Archaeologists Discovered “Temple of the Emperors” in the Agora of the Ancient City of Nikopolis, Greece - Arkeonews

USA – Mendota canoes e1717111048783 Lake Mendota - Historians from Wisconsin have reported the amazing finding of at least eleven prehistoric canoes in Lake Mendota, which is close to Madison. Among the important discoveries is a canoe from 2500 BC. The findings were announced in a press release by the Wisconsin Historical Society on May 23. All the canoes varied in age, with the youngest one dating back to 1250 AD. The archaeologists explained that the canoes “may have been intentionally cached in the water during the winter months, a standard practice to keep canoes safe from freezing and warping.” The canoes were also discovered along a shoreline that has since been submerged, suggesting a previously unknown civilization once thrived in the area. Dr Amy Rosebrough, State Archaeologist for the Wisconsin Historical Society mentioned that divers also found stone tools in the water, suggesting the presence of an ancient village site, which has yet to be located. “Even without finding the village, the discovery of these canoes and the tools found within the first canoe reminds us that people have lived and worked alongside the lake for thousands of years,”. While the Ho-Chunk tribe once lived in the area surrounding Lake Mendota, the Paleo-Indian people were the earliest inhabitants arriving around 12,000 years ago – the Ho-Chunk tribe migrated there no earlier than 800AD. Divers have found stone tools in the water, and experts believe that the lake is filled with other hidden sites.

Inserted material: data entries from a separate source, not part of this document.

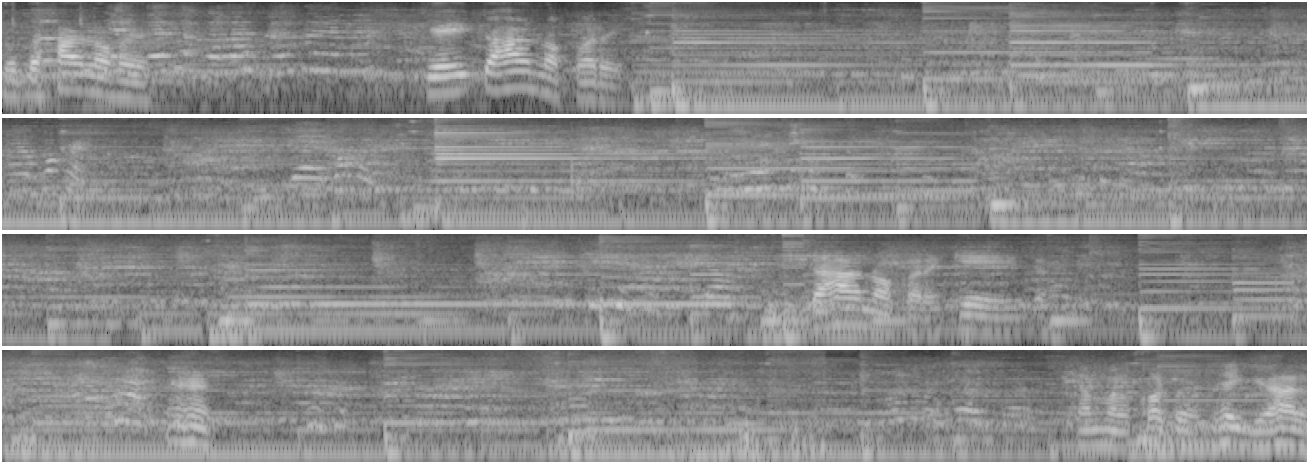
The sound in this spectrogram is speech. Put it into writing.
તો તો હાલ ન કરે કે તો હાલ ન કરે. હાલ ન કરે કે કમલ ખોટો થઈ ગયો હાલ.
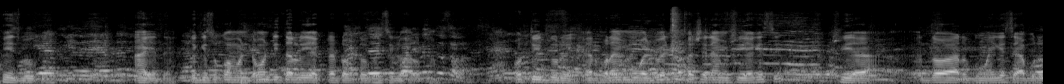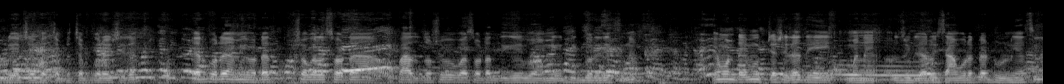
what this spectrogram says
ফেসবুকে দেয় তো কিছু কমেন্ট টমেন্ট ইতা লই একটা টকজক হয়েছিল হালকা। অতি দূরে, এরপরে আমি মোবাইল টোবাইল টিপা সেটা আমি শুয়ে গেছি শুয়ে আর ঘুমাই গেছে আবুরে লুয়ে এসে পেচাপ পেচাপ করে সেটা এরপরে আমি হঠাৎ সকালে ছটা পাঁচ দশ বা ছটার দিকে আমি ঠিক ধরে গেছি না। এমন টাইম উঠছে সেটা দিয়ে মানে জুলিয়া রয়েছে আবুর একটা ঢুল নিয়ে ছিল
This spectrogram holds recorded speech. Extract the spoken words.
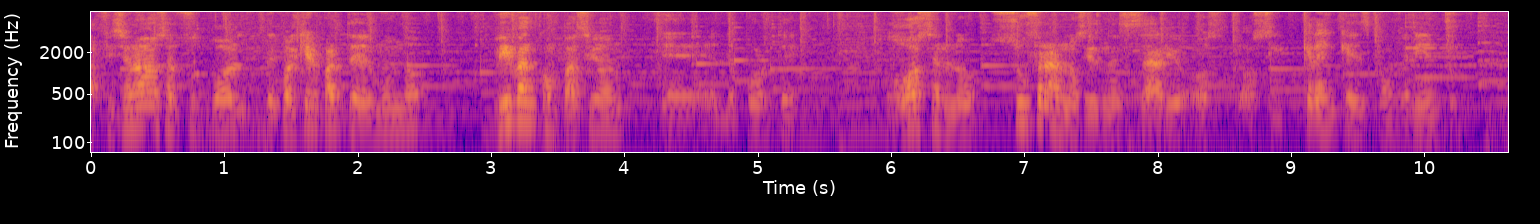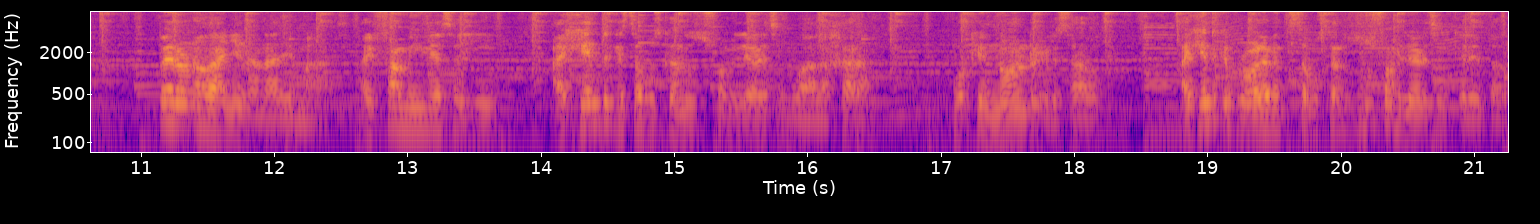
aficionados al fútbol de cualquier parte del mundo, vivan con pasión eh, el deporte, gócenlo, sufranlo si es necesario o, o si creen que es conveniente, pero no dañen a nadie más. Hay familias allí, Hay gente que está buscando a sus familiares en Guadalajara porque no han regresado. Hay gente que probablemente está buscando a sus familiares en Querétaro.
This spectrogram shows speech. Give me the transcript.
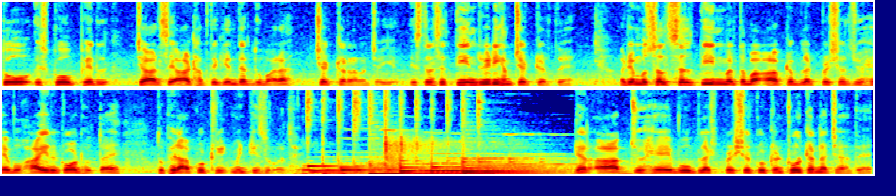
تو اس کو پھر چار سے آٹھ ہفتے کے اندر دوبارہ چیک کرانا چاہیے۔ اس طرح سے تین ریڈنگ ہم چیک کرتے ہیں۔ اگر مسلسل تین مرتبہ آپ کا بلڈ پریشر جو ہے وہ ہائی ریکارڈ ہوتا ہے، تو پھر آپ کو ٹریٹمنٹ کی ضرورت ہے۔ اگر آپ جو ہے وہ بلڈ پریشر کو کنٹرول کرنا چاہتے ہیں،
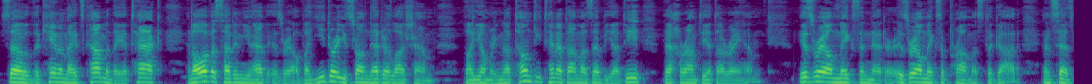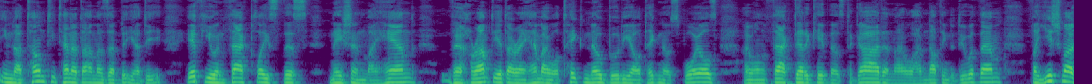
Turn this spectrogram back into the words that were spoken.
So the Canaanites come and they attack, and all of a sudden you have Israel. Lashem Vayomer Naton Titenet Amazeh Biyadi Vecharamti Et Arehem. Israel makes a neder. Israel makes a promise to God and says, Im naton titenet amazeh. If you in fact place this nation in my hand, vecharamti et arehem, I will take no booty, I will take no spoils. I will in fact dedicate those to God, and I will have nothing to do with them. Yisrael,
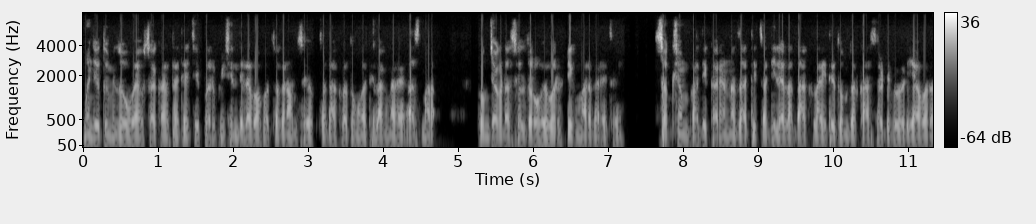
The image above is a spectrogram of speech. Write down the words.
म्हणजे तुम्ही जो व्यवसाय करता त्याची परमिशन दिल्याबाबतचा ग्रामसेवकचा दाखला तुम्हाला ते लागणार आहे. असणार तुमच्याकडे असेल तर होईवर टिक मार्क करायचं. आहे सक्षम प्राधिकाऱ्यांना जातीचा दिलेला दाखला इथे तुमचं कास्ट सर्टिफिकेट यावर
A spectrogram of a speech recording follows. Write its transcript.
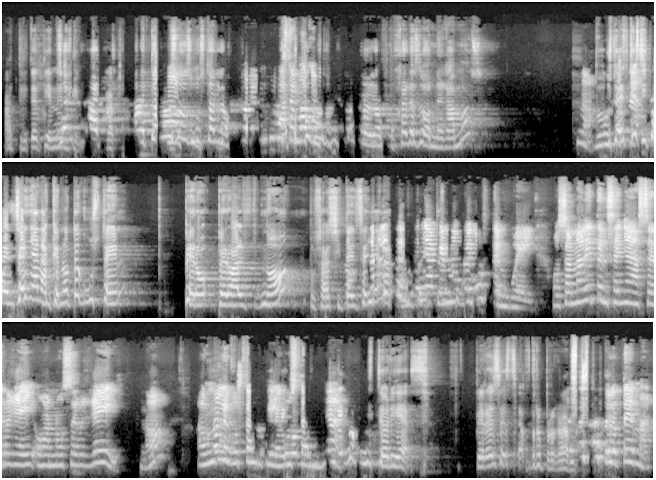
A ti te tienen O sea, que... A todos nos gustan las, a Estamos todos con- nos gustan, pero las mujeres lo negamos. No. Pues es que si te enseñan a que no te gusten, pero, pero al, ¿no? O sea, si te enseñan Nadie a te enseña que no te gusten, güey. O sea, nadie te enseña a ser gay o a no ser gay, ¿no? A uno le gusta lo que le gusta ya. Tengo mis teorías, pero ese es otro programa. Ese es otro tema.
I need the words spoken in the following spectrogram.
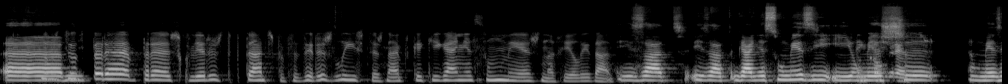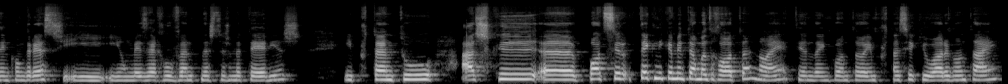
Uh, Sobretudo para, para escolher os deputados, para fazer as listas, não é? Porque aqui ganha-se um mês, na realidade. Exato, exato. Ganha-se um mês e, e um em mês. Um mês em congressos e, e um mês é relevante nestas matérias e, portanto, acho que uh, pode ser, tecnicamente é uma derrota, não é? Tendo em conta a importância que o Oregon tem,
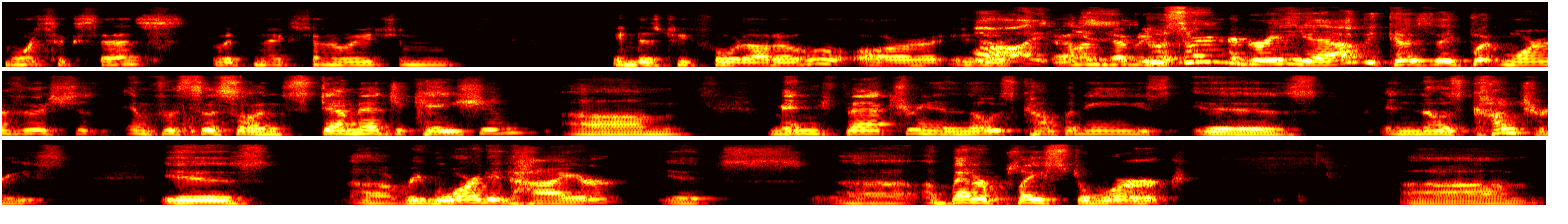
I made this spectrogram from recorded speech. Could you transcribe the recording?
more success with next generation industry 4.0 or is well, it to a certain degree yeah because they put more emphasis on stem education um, manufacturing in those companies is in those countries is uh, rewarded higher. It's uh, a better place to work. Um,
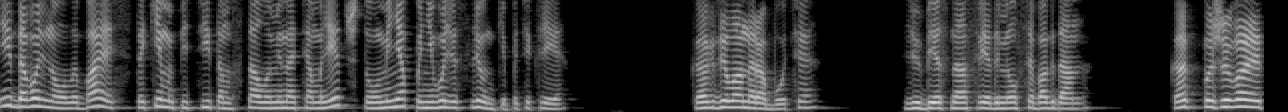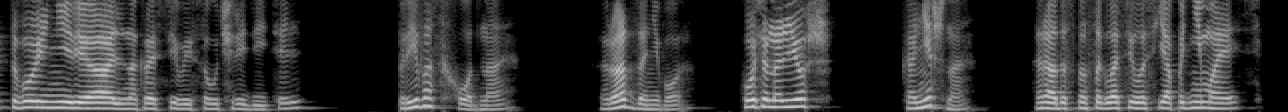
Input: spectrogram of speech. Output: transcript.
и, довольно улыбаясь, таким аппетитом стал уминать омлет, что у меня поневоле слюнки потекли. «Как дела на работе?» – любезно осведомился Богдан. «Как поживает твой нереально красивый соучредитель?» «Превосходно!» «Рад за него. Кофе нальешь?» «Конечно!» – радостно согласилась я, поднимаясь.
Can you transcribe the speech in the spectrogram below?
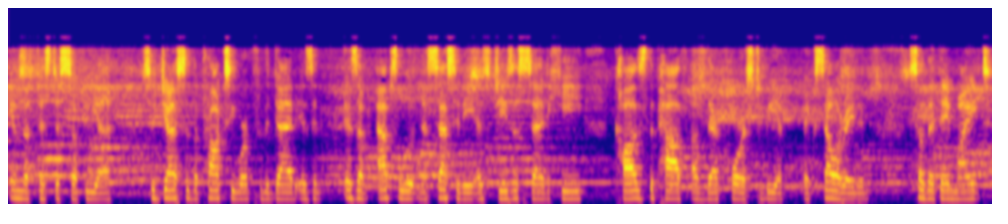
in the Pistis Sophia suggests that the proxy work for the dead is, an, is of absolute necessity, as Jesus said he caused the path of their course to be accelerated so that they might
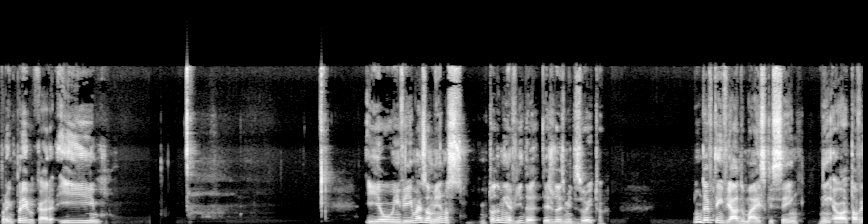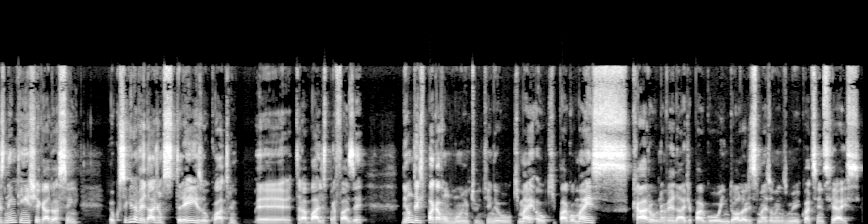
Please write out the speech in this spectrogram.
para emprego, cara. E e eu enviei mais ou menos em toda a minha vida, desde 2018. Não devo ter enviado mais que 100, nem, talvez nem tenha chegado a 100. Eu consegui, na verdade, uns três ou quatro é, trabalhos para fazer. Nenhum deles pagavam muito, entendeu? O que, mais, o que pagou mais caro, na verdade, pagou em dólares mais ou menos R$ 1.400.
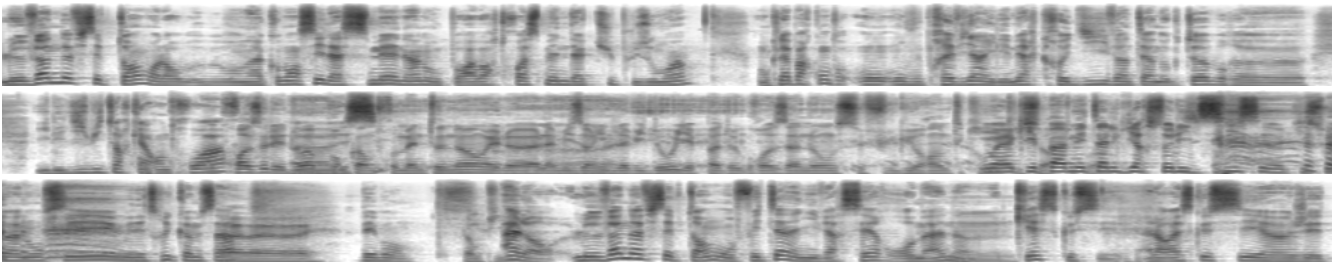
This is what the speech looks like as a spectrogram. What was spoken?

The 4,500-year-old Wisconsin canoe was built around the same time that Stonehenge was being constructed - Arkeonews